The three problems mentioned have been clearly present in the behavior of the world economy. The first and the third have already received attention in previous sections of this paper. The recessionary biases could present themselves in the next few years if a considerable number of countries try to improve their current account balance (by reducing their deficit or increasing their surplus), as we stated at the end of the previous section. The massive accumulation of reserves by developing countries and their contribution to global imbalances is the clearest demonstration of the third, as we saw in the second part of this paper.

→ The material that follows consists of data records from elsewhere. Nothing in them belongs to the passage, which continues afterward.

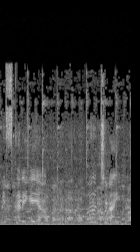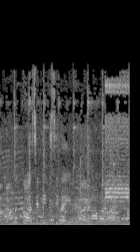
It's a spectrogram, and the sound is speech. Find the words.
मिस करेंगे यहाँ बहुत अच्छी वाइब है। बहुत पॉजिटिव सी वाइब है।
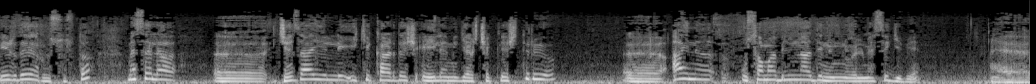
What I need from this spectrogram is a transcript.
bir diğer hususta mesela e, Cezayirli iki kardeş eylemi gerçekleştiriyor. E, aynı Usama Bin Laden'in ölmesi gibi e,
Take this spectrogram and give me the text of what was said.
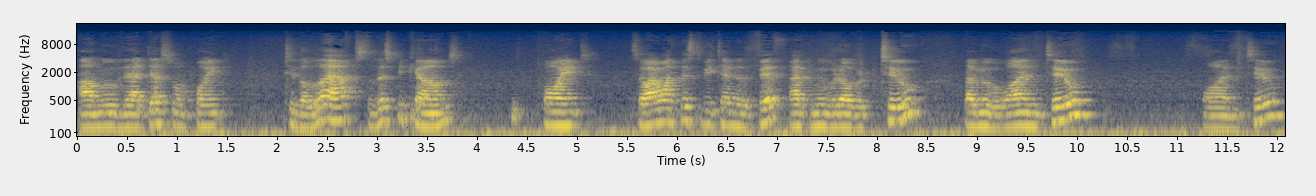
I'll move that decimal point to the left. So this becomes point, so I want this to be 10 to the fifth. I have to move it over 2. If I move it 1, 2, 1, 2,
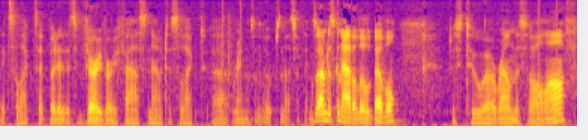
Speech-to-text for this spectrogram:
it selects it, but it, it's very, very fast now to select uh, rings and loops and that sort of thing. So I'm just going to add a little bevel just to uh, round this all off.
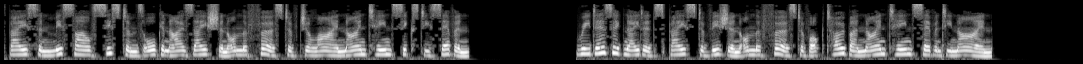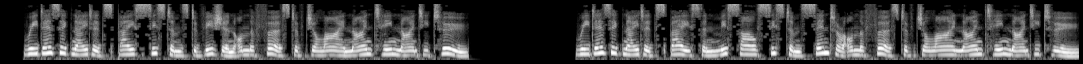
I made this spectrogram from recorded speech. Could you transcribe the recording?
Space and Missile Systems Organization on 1 July 1967 Redesignated Space Division on 1 October 1979 Redesignated Space Systems Division on 1 July 1992 Redesignated Space and Missile Systems Center on 1 July 1992.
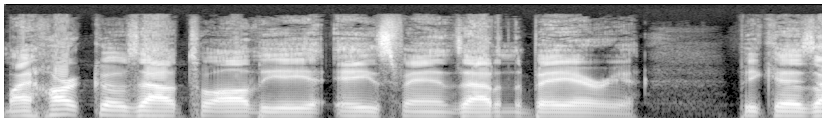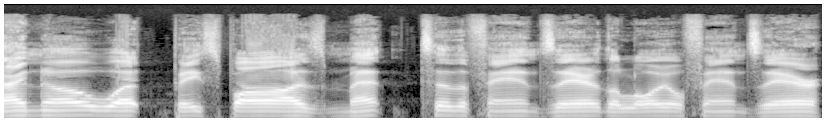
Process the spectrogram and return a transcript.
my heart goes out to all the A's fans out in the Bay Area because I know what baseball has meant to the fans there, the loyal fans there.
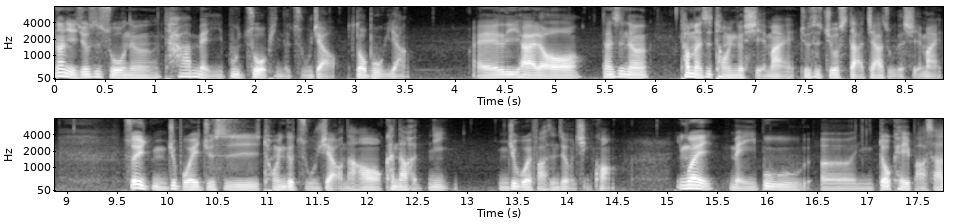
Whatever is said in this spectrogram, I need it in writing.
那也就是说呢，他每一部作品的主角都不一样，哎、厉害了哦！但是呢，他们是同一个血脉，就是 j o s t a 家族的血脉，所以你就不会就是同一个主角，然后看到很腻，你就不会发生这种情况，因为每一部呃，你都可以把它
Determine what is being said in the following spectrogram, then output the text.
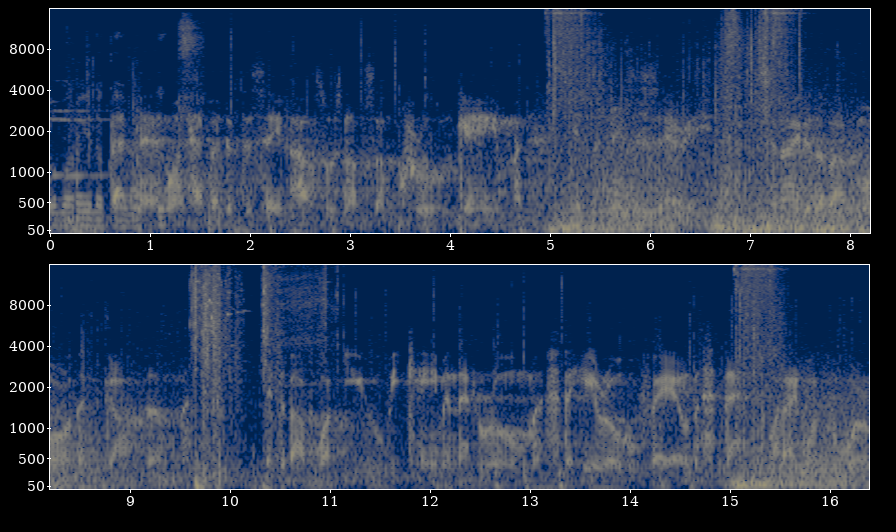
Barbara'yı da Batman, kaybettik. what happened at the safe house was not some cruel game. It was necessary. Tonight is about more than Gotham. It's about what you became in that room. The hero who failed. That's what I want the world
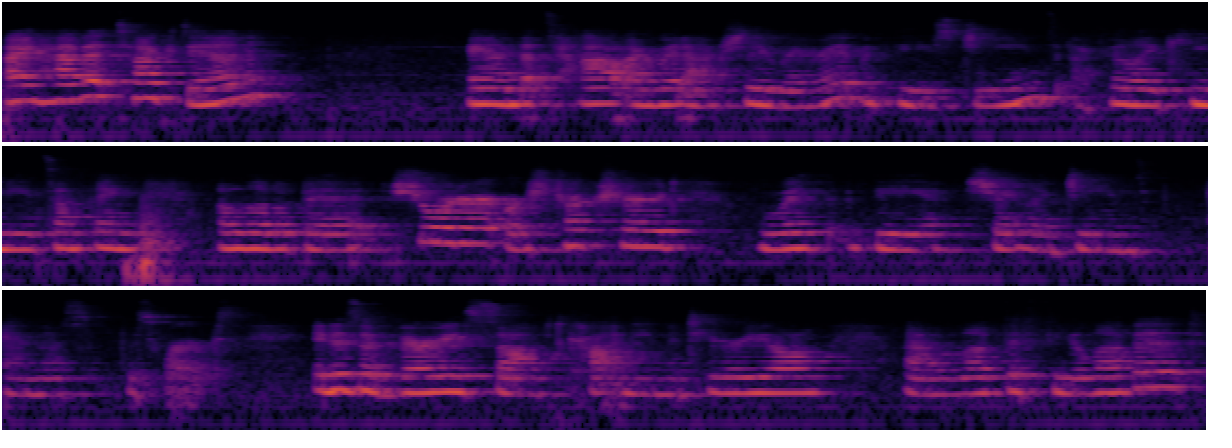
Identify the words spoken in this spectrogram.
I have it tucked in and that's how I would actually wear it with these jeans. I feel like you need something a little bit shorter or structured with the straight leg jeans and this, this works. It is a very soft cottony material. I love the feel of it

Under the fiduciary dollar standard in which the world has lived, deficits in the United States’ balance of payments have been the rule rather than the exception. During the past three and a half decades, the world has been affected by an ever more intense cycle of growth and contraction in the US current account deficit, which is linked to strong fluctuations in the real exchange rate of the main reserve currency, as we can observe in Figure 6. That implies that the dollar has lacked the main feature that a currency that is at the centerntre of the system should have: a stable value. Moreover, corrections to the US current account have also taken place in a context of world economic downturn, as the recent crisis confirmed yet again.
The interaction between the three problems mentioned is particularly clear in the behavior of the US deficit since the end of the 1990s. As Figure 6 indicates, at the end of that decade the greatest deterioration in the US current account in history began. Although it had its equivalent in the deterioration of the domestic deficits of the United States, particularly among households, it should be recognized that the huge size of the current account imbalances are also a result of factors external to the US economy, particularly, as we have seen, the recession or slow growth experienced by large part of the developing world during the succession of crises that started in 1997. The United States deficit served, therefore, to mitigate the anti-Keynesian bias generated by the massive crises experienced by the developing countries.
On the other hand, although the strong US and global slowdown of 2001 allowed the US deficit to decline, the effect was moderate relative to similar past down turns, and the upward trend in the deficit began again the following year. Although that increase is linked again to internal problems in the US economy, it is also related, as we have seen, to developing countries’ strong demand for self-insurance, as well as surpluses of commodity exporting countries. This is why the strong but orderly accumulated depreciation of the dollar since 2003 was not accompanied, as was the case in the second half of the 1980s, by a significant correction in the United States’ current account deficits, which only firmly started in 2008 as a product of the deep US recession –and a world crisis.